◆ **What you will do**: Start at the first line below and write out everything verbatim except the pictures.

━━━━━━━━

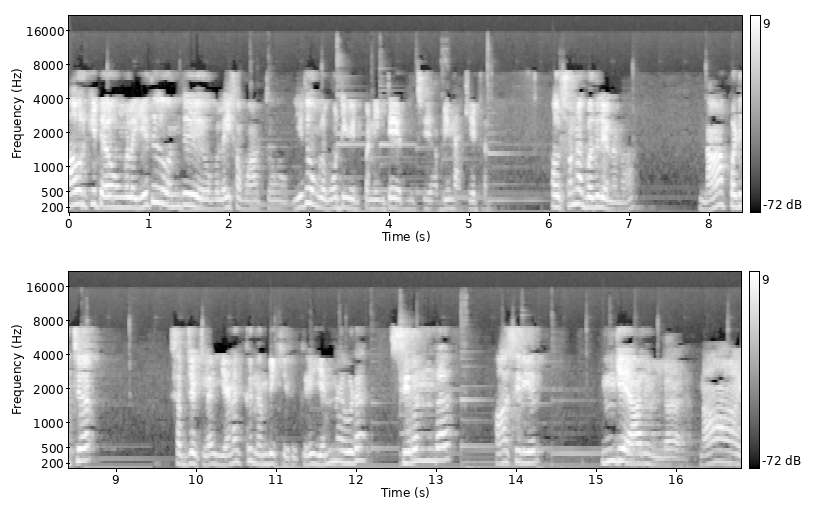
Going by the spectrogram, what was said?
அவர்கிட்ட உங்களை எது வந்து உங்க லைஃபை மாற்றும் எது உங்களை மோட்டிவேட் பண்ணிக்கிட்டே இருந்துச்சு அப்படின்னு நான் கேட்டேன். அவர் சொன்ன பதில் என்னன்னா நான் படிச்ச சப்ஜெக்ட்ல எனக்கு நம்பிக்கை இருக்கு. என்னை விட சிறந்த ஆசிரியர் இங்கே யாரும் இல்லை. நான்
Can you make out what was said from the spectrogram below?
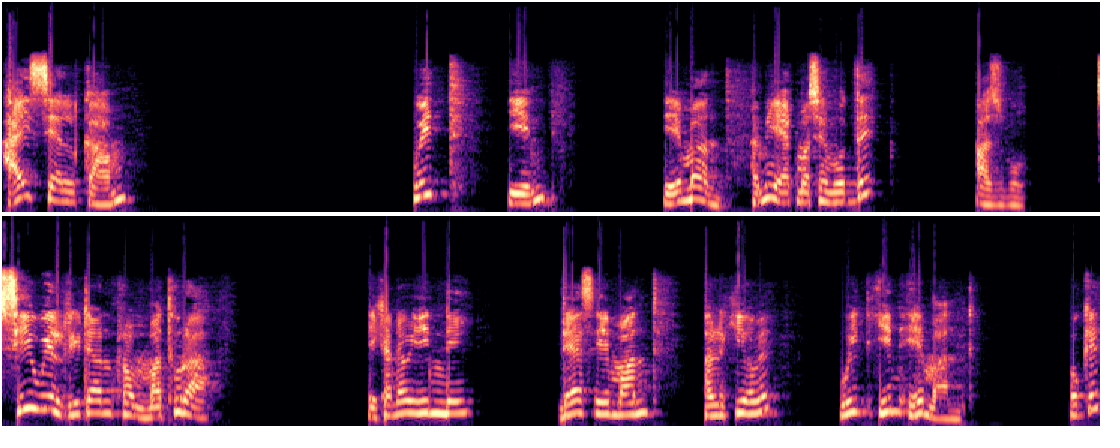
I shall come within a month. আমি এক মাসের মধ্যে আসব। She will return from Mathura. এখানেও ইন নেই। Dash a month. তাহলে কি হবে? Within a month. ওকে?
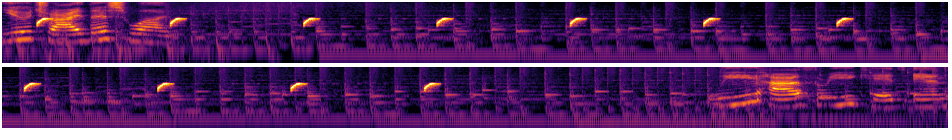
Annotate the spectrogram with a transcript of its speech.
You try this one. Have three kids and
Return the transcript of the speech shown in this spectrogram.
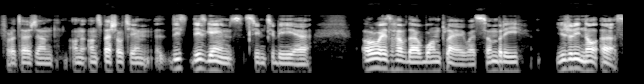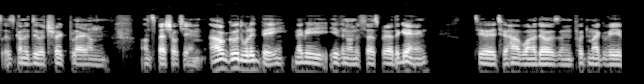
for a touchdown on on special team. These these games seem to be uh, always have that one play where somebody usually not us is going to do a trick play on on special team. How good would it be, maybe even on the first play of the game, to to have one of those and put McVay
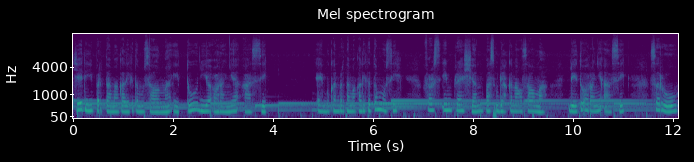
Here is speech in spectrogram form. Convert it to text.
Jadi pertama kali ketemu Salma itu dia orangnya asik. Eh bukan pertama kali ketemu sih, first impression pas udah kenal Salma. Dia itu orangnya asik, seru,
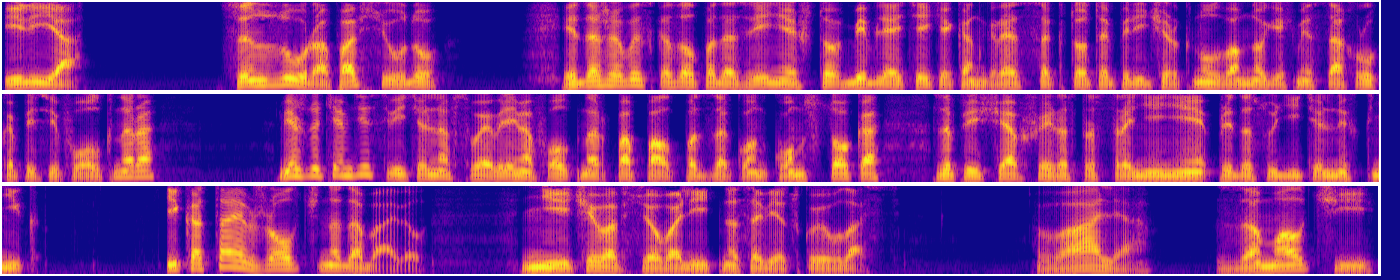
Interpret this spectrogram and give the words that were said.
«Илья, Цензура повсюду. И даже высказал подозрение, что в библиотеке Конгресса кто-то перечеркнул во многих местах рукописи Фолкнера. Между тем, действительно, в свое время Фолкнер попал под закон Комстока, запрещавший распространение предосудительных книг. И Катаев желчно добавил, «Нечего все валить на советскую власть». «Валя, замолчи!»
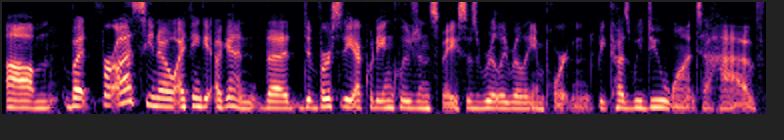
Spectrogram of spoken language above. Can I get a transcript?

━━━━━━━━

◆ **Result for this exercise**:
Going by the spectrogram, what was said?
அவர்கிட்ட உங்களை எது வந்து உங்க லைஃபை மாற்றும் எது உங்களை மோட்டிவேட் பண்ணிக்கிட்டே இருந்துச்சு அப்படின்னு நான் கேட்டேன். அவர் சொன்ன பதில் என்னன்னா நான் படிச்ச சப்ஜெக்ட்ல எனக்கு நம்பிக்கை இருக்கு. என்னை விட சிறந்த ஆசிரியர் இங்கே யாரும் இல்லை. நான்
Can you make out what was said from the spectrogram below?
I shall come within a month. আমি এক মাসের মধ্যে আসব। She will return from Mathura. এখানেও ইন নেই। Dash a month. তাহলে কি হবে? Within a month. ওকে?
Annotate the spectrogram with a transcript of its speech.
You try this one. Have three kids and
Return the transcript of the speech shown in this spectrogram.
for a touchdown on on special team. These these games seem to be uh, always have that one play where somebody usually not us is going to do a trick play on on special team. How good would it be, maybe even on the first play of the game, to to have one of those and put McVay
Here is speech in spectrogram form. Convert it to text.
Jadi pertama kali ketemu Salma itu dia orangnya asik. Eh bukan pertama kali ketemu sih, first impression pas udah kenal Salma. Dia itu orangnya asik, seru,
Interpret this spectrogram and give the words that were said.
«Илья, Цензура повсюду. И даже высказал подозрение, что в библиотеке Конгресса кто-то перечеркнул во многих местах рукописи Фолкнера. Между тем, действительно, в свое время Фолкнер попал под закон Комстока, запрещавший распространение предосудительных книг. И Катаев желчно добавил, «Нечего все валить на советскую власть». «Валя, замолчи!»
Spectrogram of spoken language above. Can I get a transcript?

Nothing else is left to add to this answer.